Work instruction:
For each entry below, copy the text exactly and leave out any picture.

Data to use below:

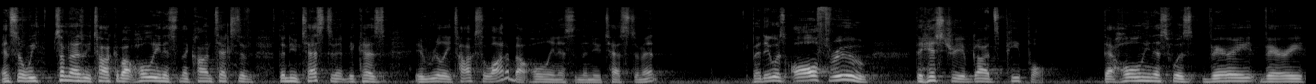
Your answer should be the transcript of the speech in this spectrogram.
And so we sometimes we talk about holiness in the context of the New Testament because it really talks a lot about holiness in the New Testament. But it was all through the history of God's people. That holiness was very, very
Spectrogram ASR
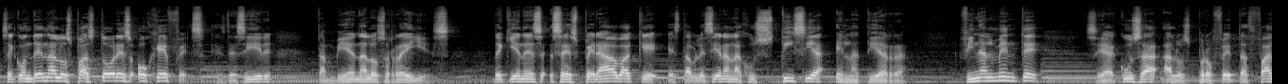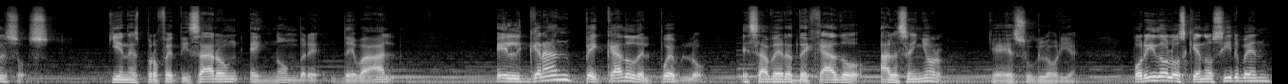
se condena a los pastores o jefes, es decir, también a los reyes, de quienes se esperaba que establecieran la justicia en la tierra. Finalmente, se acusa a los profetas falsos, quienes profetizaron en nombre de Baal. El gran pecado del pueblo es haber dejado al Señor, que es su gloria, por ídolos que no sirven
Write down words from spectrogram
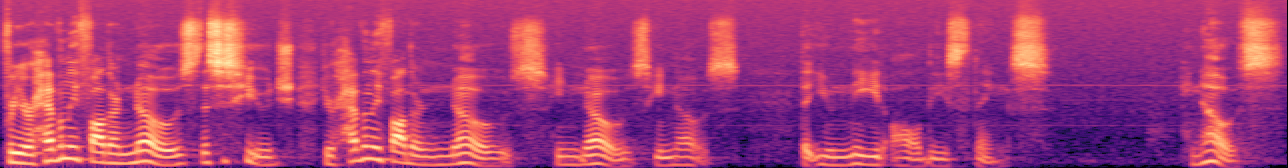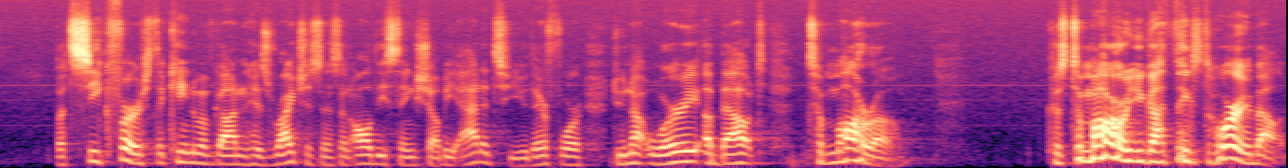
for your heavenly Father knows, this is huge, your heavenly Father knows, he knows, he knows that you need all these things. He knows. But seek first the kingdom of God and his righteousness, and all these things shall be added to you. Therefore, do not worry about tomorrow, because tomorrow you got things to worry about.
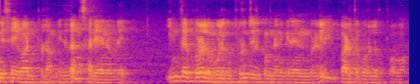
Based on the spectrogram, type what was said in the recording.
மிசைவான் புலம் இதுதான் சரியான விடை. இந்த குரல் உங்களுக்கு புரிஞ்சிருக்கும்னு நினைக்கிறேன் நண்பர்களே. இப்போ அடுத்த குரலுக்கு போவோம்.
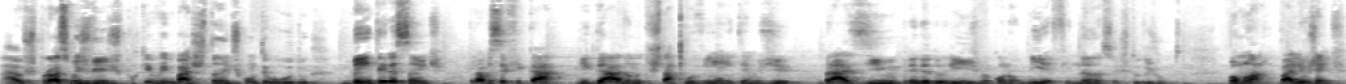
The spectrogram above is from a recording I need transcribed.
aos próximos vídeos porque vem bastante conteúdo bem interessante para você ficar ligado no que está por vir em termos de Brasil, empreendedorismo, economia, finanças, tudo junto. Vamos lá, valeu, gente!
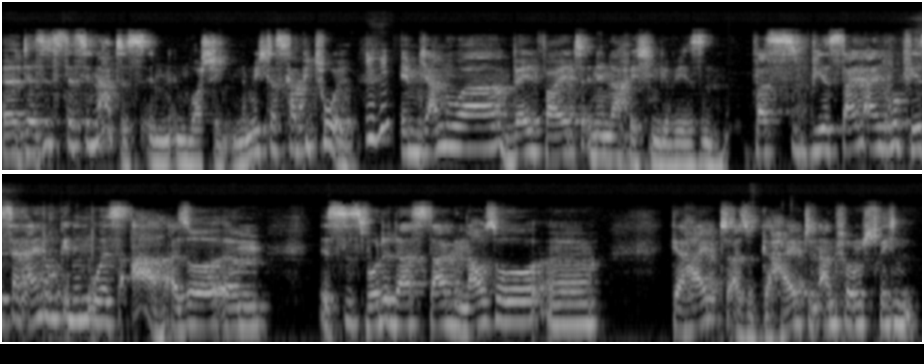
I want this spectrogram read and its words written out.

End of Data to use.

Result of this exercise:
Your answer should be the transcript of the speech in this spectrogram.
And so we sometimes we talk about holiness in the context of the New Testament because it really talks a lot about holiness in the New Testament. But it was all through the history of God's people. That holiness was very, very
Spectrogram ASR
se condena a los pastores o jefes, es decir, también a los reyes, de quienes se esperaba que establecieran la justicia en la tierra. Finalmente, se acusa a los profetas falsos, quienes profetizaron en nombre de Baal. El gran pecado del pueblo es haber dejado al Señor, que es su gloria, por ídolos que no sirven
Write down words from spectrogram
for your heavenly Father knows, this is huge, your heavenly Father knows, he knows, he knows that you need all these things. He knows. But seek first the kingdom of God and his righteousness, and all these things shall be added to you. Therefore, do not worry about tomorrow, because tomorrow you got things to worry about.
Based on the spectrogram, type what was said in the recording.
மிசைவான் புலம் இதுதான் சரியான விடை. இந்த குரல் உங்களுக்கு புரிஞ்சிருக்கும்னு நினைக்கிறேன் நண்பர்களே. இப்போ அடுத்த குரலுக்கு போவோம்.
The spectrogram above is from a recording I need transcribed.
aos próximos vídeos porque vem bastante conteúdo bem interessante para você ficar ligado no que está por vir em termos de Brasil, empreendedorismo, economia, finanças, tudo junto. Vamos lá, valeu, gente!
I want this spectrogram read and its words written out.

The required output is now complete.